At the beginning of October, an environmental landmark passed with little fuss: The last of the world’s 55 biggest greenhouse gases emitters ratified the historic Paris Agreement.
The news generated fewer headlines than the initial deal. It also generated fewer headlines than April’s joint ratification statement by the US and China. But it was arguably more significant than both. Because, as per the Agreement’s small print, reaching the 55-country means that the ambitious pact can finally come into force.
Now the hard work begins.
And while it was states that negotiated, drafted and – for 87 of the 192 signatories at least – ratified the agreement, implementation won’t all unfold at a state level. Countries should still, of course, be held accountable for upholding the pledge to keep Earth’s temperature rise below 2°C. But their ability to do so will hinge on the work of cities and municipalities. And as countries develop their national five-year plans to combat climate change, local players need to step up.
Where states dither, cities act. Where national strategies struggle to address the scale of implementation, local ones are direct and impactful. And where national politicians talk about change, mayors have been making it happen. It is telling that the number of major cities committed to carbon neutrality (17 of which did so through the Carbon Neutral Cities Alliance) far outweighs the number of states to have done the same.
“Where states dither, cities act. Where national strategies struggle to address the scale of implementation, local ones are direct and impactful. And where national politicians talk about change, mayors have been making it happen.”
It would be wrong to suggest that local governments are completely unencumbered by the politics hindering national ones. But city-level organizations have proven themselves abler than countries at bringing together different stakeholders to reduce carbon emissions and promote sustainability.
Where local actors fall short however, is financing. They struggle to secure affordable loans. They don’t know where to find new sources of capital. When they do, they are often unable to articulate the benefits of their projects to potential investors. Let there be no doubt: Money is there for the taking. The UN’s Investor Summit on Climate Risk proved that billions of dollars can be made available to achieve the climate change goals outlined in Paris. Now city authorities must be prepared to meet this interest with projects that can negate climate change – while providing a return-on-investment at the same time.
In order to realize their potential, cities and municipalities must look beyond the public funding they traditionally rely on. They must strengthen links with – and prove they are willing to work with – private, philanthropic and not-for-profit financiers. Once they decide which areas to prioritize (and the size of their required investment), they must decipher where in the market their needs can be met.
But they must also be creative, unorthodox even, in the way they raise capital. From crowdfunding to so-called ‘on bill financing’ (where energy suppliers recoup loans through energy bills), there are a host of new instruments available to make carbon reduction affordable.
One of the most exciting new financial tools on the market is the ‘green’ bond. Like traditional bonds, they can be issued by governments, corporations or banks. Unlike traditional bonds, however, they are issued specifically to raise finance for environmentally-focused programs, from conservation to smart city projects. Interest has exploded in recent years.
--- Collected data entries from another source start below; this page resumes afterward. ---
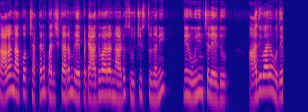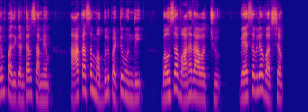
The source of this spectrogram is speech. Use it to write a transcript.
కాలం నాకు చక్కని పరిష్కారం రేపటి ఆదివారం నాడు సూచిస్తుందని నేను ఊహించలేదు. ఆదివారం ఉదయం పది గంటల సమయం. ఆకాశం మబ్బులు పట్టి ఉంది. బహుశా వాన రావచ్చు. వేసవిలో వర్షం.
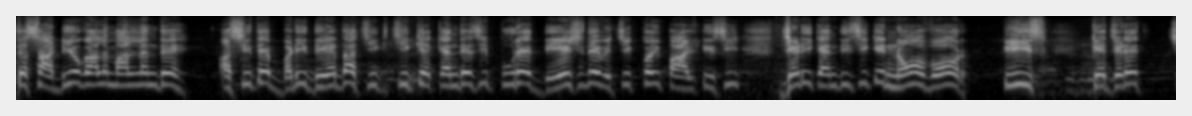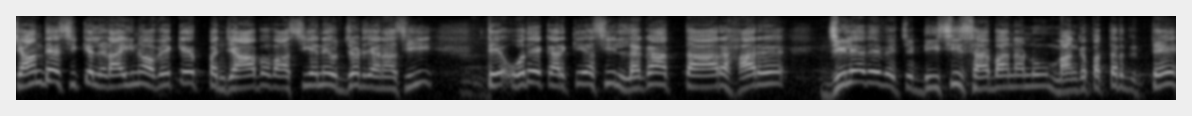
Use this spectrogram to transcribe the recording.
ਤੇ ਸਾਡੀ ਉਹ ਗੱਲ ਮੰਨ ਲੈਂਦੇ ਅਸੀਂ ਤੇ ਬੜੀ ਦੇਰ ਦਾ ਚੀਕ ਚੀਕ ਕੇ ਕਹਿੰਦੇ ਸੀ ਪੂਰੇ ਦੇਸ਼ ਦੇ ਵਿੱਚ ਇੱਕੋ ਹੀ ਪਾਰਟੀ ਸੀ ਜਿਹੜੀ ਕਹਿੰਦੀ ਸੀ ਕਿ ਨੋ ਵਾਰ ਪੀਸ ਕਿ ਜਿਹੜੇ ਚਾਹੁੰਦੇ ਸੀ ਕਿ ਲੜਾਈ ਨਾ ਹੋਵੇ, ਕਿ ਪੰਜਾਬ ਵਾਸੀਆਂ ਨੇ ਉੱਜੜ ਜਾਣਾ ਸੀ, ਤੇ ਉਹਦੇ ਕਰਕੇ ਅਸੀਂ ਲਗਾਤਾਰ ਹਰ ਜ਼ਿਲ੍ਹੇ ਦੇ ਵਿੱਚ ਡੀਸੀ ਸਾਹਿਬਾਨਾਂ ਨੂੰ ਮੰਗ ਪੱਤਰ ਦਿੱਤੇ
The value of green bonds issued globally stood at USD42bn last year, almost four times the value of bonds issued in 2013.
Nordic countries, in particular Sweden, have been the quickest to harness their power. The Swedish Local Government funding agency Kommuninvest recently issued its first green bonds in krona, and has long pioneered their use at a local level. Rated AAA by credit agency Moody’s, Kommuninvest’s green loans total over SEK14.6bn (USD1.6bn), which is used to fund around 60 projects (largely renewable energy and green buildings) in 40 of the country’s municipalities.
Swedish cities have been taking the initiative too, with Gothenburg issuing green bonds since 2013. The city now provides a shining example of the impact they can have. Recently named a “National Pioneer” by the Climate Bonds Initiative, they city has used bonds to raise capital for projects from tree planting and energy-efficient traffic lights to sustainable housing. More than three-quarters of the projects funded by the city focus on climate change mitigation (as opposed to climate change adaption). They have also, crucially, provided local jobs and reduced long-term public expenditure.
Green bonds are neither a panacea nor the only reason for Gothenburg’s success. But they represent how a city can achieve sustainable ends through unconventional means. In fact, Gothenburg’s success stems from the different ways in which it interacts with the finance sector (indeed, the city’s participation in the opening of the London Stock Exchange in 2015 was a potent symbol of its willingness to work with markets).
“Green bonds are neither a panacea nor the only reason for Gothenburg’s success. But they represent how a city can achieve sustainable ends through unconventional means.”
Gothenburg exemplifies the kind of broad approach that is required. Whether through green bonds or pension funds, local ‘soft’ loans or international venture capital – cities must accelerate inbound investment if they are to become carbon neutral, climate neutral or fossil free in the coming decades. And diversifying sources of finance will only come about from cross-border collaboration with a wide range of stakeholders, project developers and potential investors. A networked economy is one that can more take action.
But in addition to finding new investors, cities authorities must be better at speaking to them. Currently, the way in which many localized green projects are presented doesn’t appeal to the financial community. New frameworks need to be developed that can properly rate, rank and measure effectiveness. This should include impact reporting and measurement (especially monitoring CO2 emissions), certification and third-party assessment – essentially everything that a financier would expect to see in the private sector.
Achieving such a framework will require a multitude of institutional improvements, in particular: database development, education and training, benchmarking, communicating and much else besides.
So there is much work to do before local strategies can deliver global change. Cities and municipalities clearly must improve their approach to both identifying and attracting new sources of finance. But if they can, no-one is better placed to ensure that the world meets the targets set out in Paris.